I recently went to one of the most profound and joyful memorials I have ever attended, held for Ian Timothy Whitcomb (July 10, 1941-April 19, 2020).
Covid sidelined everything including a proper goodbye. That would have to wait until his celebration of life wouldn’t contribute to someone else’s. It is nearly impossible to write about this event, (graciously hosted by The Valley Jazz Club in Los Angeles) without mentioning his contributions, so I won’t even try.
A musician, entertainer, educator, writer, composer of music, Grammy nominee, television producer, chart topping pop star, actor and broadcaster. The term one in a million is an overused trope but I don’t think million is large enough. He didn’t dabble in these careers; they were all successful. It is indeed rare to get a full obituary article in the New York Times. Ian did.

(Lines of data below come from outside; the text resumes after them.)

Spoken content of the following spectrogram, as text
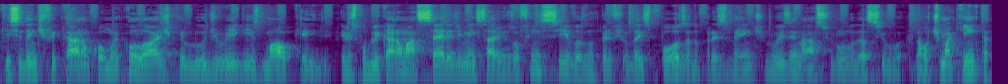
que se identificaram como Ecologic, Ludwig e Smallcade. Eles publicaram uma série de mensagens ofensivas no perfil da esposa do presidente Luiz Inácio Lula da Silva. Na última quinta,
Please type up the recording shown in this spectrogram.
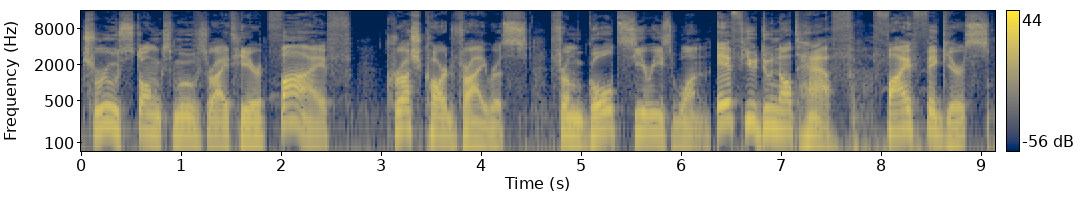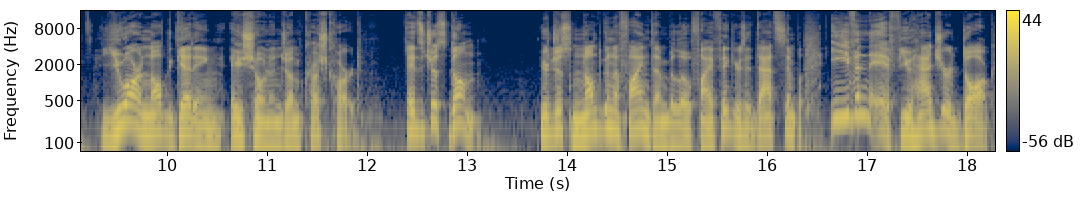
true stonks moves right here. Five Crush Card Virus from Gold Series 1. If you do not have 5 figures, you are not getting a Shonen Jump Crush card. It's just done. You're just not gonna find them below 5 figures, it's that simple. Even if you had your dog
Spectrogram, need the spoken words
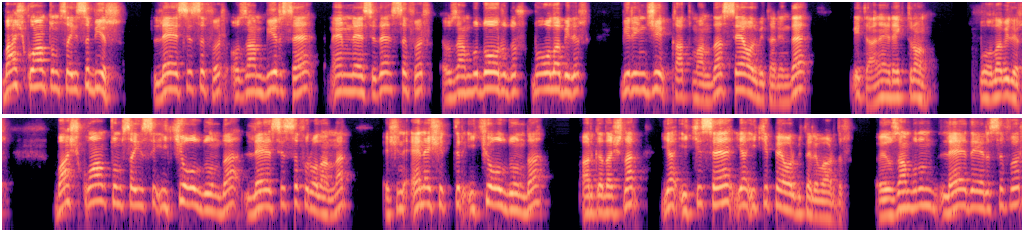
Baş kuantum sayısı 1. L'si 0. O zaman 1 ise ML'si de 0. O zaman bu doğrudur. Bu olabilir. Birinci katmanda S orbitalinde bir tane elektron. Bu olabilir. Baş kuantum sayısı 2 olduğunda L'si 0 olanlar e şimdi n eşittir 2 olduğunda arkadaşlar ya 2S ya 2P orbitali vardır. E o zaman bunun L değeri 0,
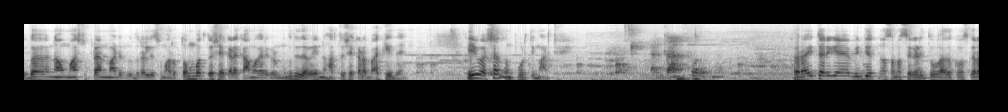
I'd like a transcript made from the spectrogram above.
ಈಗ ನಾವು ಮಾಸ್ಟರ್ ಪ್ಲ್ಯಾನ್ ಮಾಡಿರುವುದರಲ್ಲಿ ಸುಮಾರು ತೊಂಬತ್ತು ಶೇಕಡ ಕಾಮಗಾರಿಗಳು ಮುಗಿದಿದ್ದಾವೆ, ಇನ್ನು ಹತ್ತು ಶೇಕಡ ಬಾಕಿ ಇದೆ. ಈ ವರ್ಷ ಅದನ್ನು ಪೂರ್ತಿ ಮಾಡ್ತೀವಿ. ರೈತರಿಗೆ ವಿದ್ಯುತ್ನ ಸಮಸ್ಯೆಗಳಿತ್ತು, ಅದಕ್ಕೋಸ್ಕರ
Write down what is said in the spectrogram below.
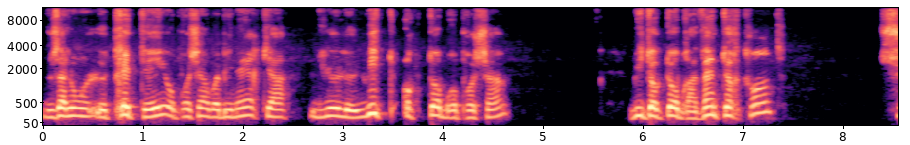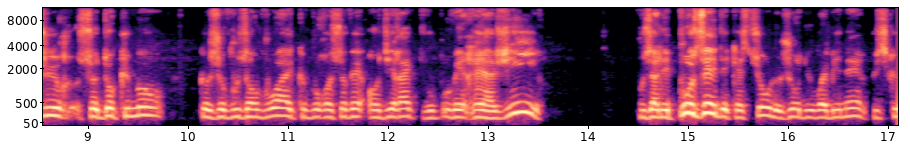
nous allons le traiter au prochain webinaire qui a lieu le 8 octobre prochain, 8 octobre à 20h30, sur ce document que je vous envoie et que vous recevez en direct, vous pouvez réagir. Vous allez poser des questions le jour du webinaire puisque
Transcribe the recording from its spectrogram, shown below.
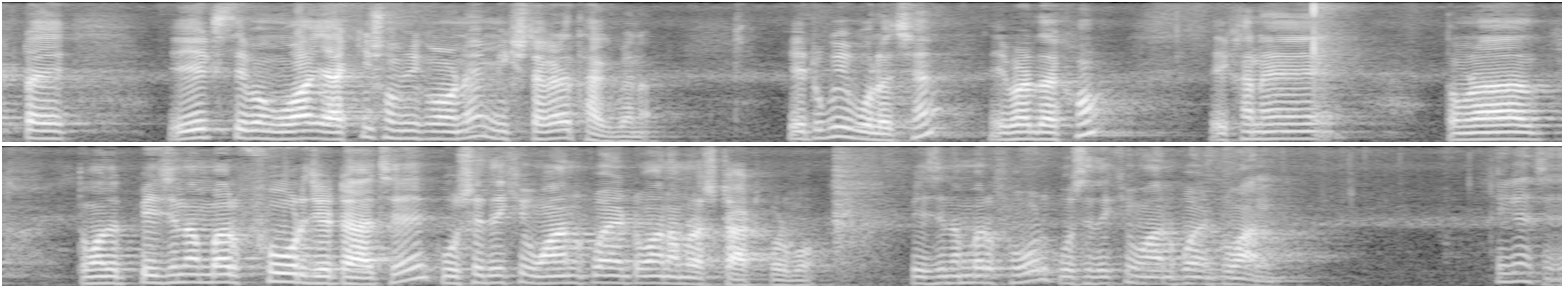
একটা এক্স এবং ওয়াই একই সমীকরণে মিক্সড আকারে থাকবে না। এটুকুই বলেছে। এবার দেখো এখানে তোমরা, তোমাদের পেজ নাম্বার ফোর যেটা আছে, কোষে দেখি ওয়ান পয়েন্ট ওয়ান আমরা স্টার্ট করব। পেজ নাম্বার ফোর কোষে দেখি ওয়ান পয়েন্ট ওয়ান ঠিক আছে?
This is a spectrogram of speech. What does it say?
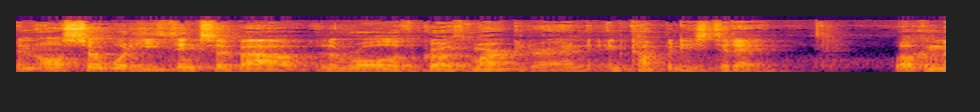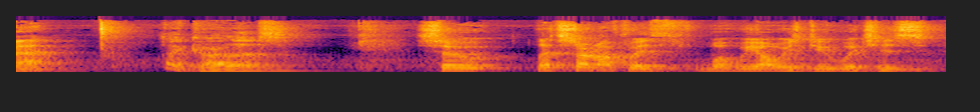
and also what he thinks about the role of growth marketer and in companies today. Welcome, Matt. Hi, Carlos. So let's start off with what we always do, which is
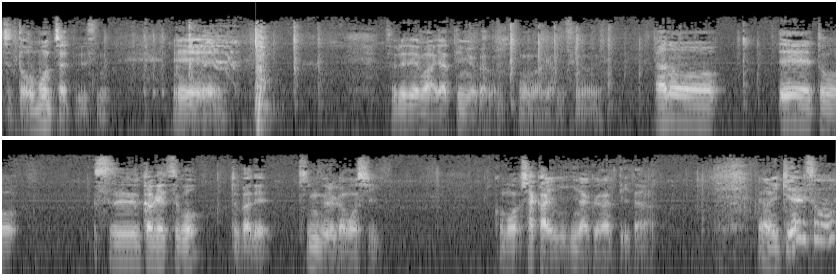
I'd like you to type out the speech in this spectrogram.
ちょっと思っちゃってですね。えー、それでまあやってみようかと思うわけなんですけどね。あのー、えーと、数ヶ月後とかで、キングルがもし、この社会にいなくなっていたら、いきなりその、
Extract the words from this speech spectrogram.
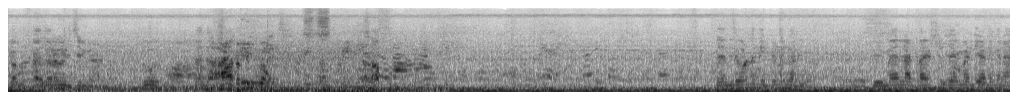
ഫെദർ എന്തുകൊണ്ട് നിൽക്കണമെന്ന് അറിയാം? ഫീമെയിലിനെ അട്രാക്ഷൻ ചെയ്യാൻ വേണ്ടിയാണ് ഇങ്ങനെ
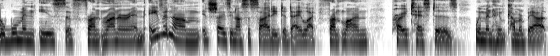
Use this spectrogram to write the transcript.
the woman is a front runner, and even um, it shows in our society today, like frontline protesters, women who come about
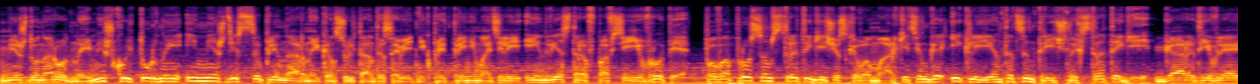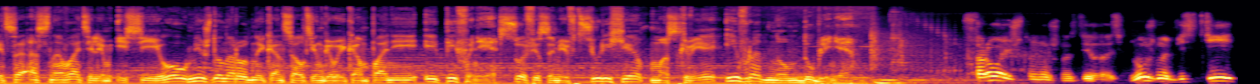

Ian suffered a stroke in 2012 which led to complications, and anyone who has been a caretaker knows that can drain even the hardiest of humans. His lovely wife Regina needed a helping hand. Covid made any kind of gathering almost impossible and with the enormity of planning such an event, it almost didn’t happen. Dan Levinson stepped up and orchestrated and organized a truly beautiful afternoon. The house band that volunteered their talents were: Keith Elliott, trombone; Chris Tedesco, cornet; Benny Brydern, violin; Geoff Nudell, sax/clarinet; Marquis Howell, bass; Gareth Price, drums; Sue Keller, piano; John Reynolds, guitar; Janet Klein, vocals; and Molly Ryan, vocals.
Others that lent their talents to celebrate Ian were:
Sheila Murphy-Nelson, vocal; Guerin Barry, whistler; Scott Pitzer, uke/vocals. And numerous others who told stories of his humor, kindness, and that unique ability to make others feel special.
The last tune of the day was a sing along: “We’ll Meet Again.” A photo montage film played, and it was hard not to feel the loss, even if you had not known him.
After the main event in the afternoon there was another in the evening at Casey’s Tavern. There were more musical tributes at the rustic Los Angeles bar. The overall theme of the day and evening was how much joy Ian gave and his love for the old tunes. Everyone knew of his accomplishments, but accomplishments do not trigger the love that was palpable.
As I was waiting my turn to pay my respects to Regina, someone else was talking about having been to funerals and heard people speak about what a wonderful person the deceased was, and her own inner monologue was, “Really? Are we talking about the same dead guy?”
When it was my turn to speak, I expressed how the afternoon affected me and how I was genuinely sad that I didn’t know him. Regina said, “He really was as wonderful as everyone said.” I had no doubt.
Not many can sustain a two year plus wait on their bon voyage…..Ian Timothy Whitcomb may have written and performed the 1965 chart topping “You Turn Me On” but clearly for those that knew and loved him, it was mutual.
Too cheeky? I suggest you watch some of his old broadcasts and get back to me.
So will you please say “Hello”
To the folks that I know?
Tell them I won’t be long.
They’ll be happy to know
That as you saw me go,
I was singing this song.